Ordinal Assets – flooding the network with transactions – forced Binance to implement an integration with Lightning. This key factor, combined with low costs, decentralization and high settlement speed of the network, makes trading other coins and assets very attractive through Taproot Assets.
And among the different applications of the TARO protocol, one of the most talked about is the possibility of issuing stablecoins on the Bitcoin blockchain.
The paradigm shift is monumental as it paves the way for Bitcoin to transform from a tradable asset to a means by which exchanges take place.
This innovation will allow manufacturers to import successful use cases from other channels and bring them back to the mothership.
Some even joke that all other chains are just Bitcoin test networks. Does this all bring us back to Bitcoin?
THE BITCOIN RENAISSANCE CANNOT BE STOPPED
the magicians of @lightning labs are back with an efficient protocol for tokens in addition to bitcoin
Ethereum was a testnet. rise soon, we’re going to the moon pic.twitter.com/2g6vPFBAbV
– Udi Wertheimer (@udiWertheimer) May 16, 2023
Overall, we could say that we are at the dawn of a new Bitcoin era – the era of the multi-asset orange network.
In addition to attracting and retaining more developers who may be interested in these new protocols, these new applications also have the potential to attract and retain new users who initially did not find interest or value in Bitcoin as a store of value.
For some, transforming the world can sometimes be done through the simple pleasure of fun, cryptic sports cards. But with the optimization of Ordinals, the number of possibilities will continue to expand.
Hal Finney, a prominent cypherpunk – and the first person to receive a transaction from Bitcoin creator Satoshi Nakamoto – wrote in a 1993 article on Compuserve: “Thinking a little more about the idea of buying and selling digital money, I thought of a way to present it. We buy and sell crypto trading cards.
Finney knew it, and now you know it too.
Lugui Tillier is the commercial director of Lumx Studios, a Web3 studio that counts among its investors BTG Pacual Bank, the largest investment bank in Latin America. Lumx Studios has already had Web3 files with Coca-Cola, AB InBev, Nestlé and Meta. The author holds investments related to Ordinals Protocol, although none are named in this article.

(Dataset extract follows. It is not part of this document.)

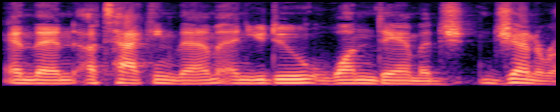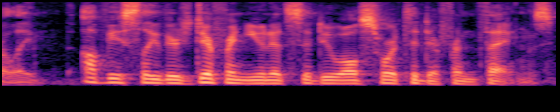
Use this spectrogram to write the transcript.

This article is intended for general information purposes and is not intended to be and should not be considered legal or investment advice. The views, thoughts and opinions expressed herein are solely those of the author and do not necessarily reflect or represent the views and opinions of Cointelegraph.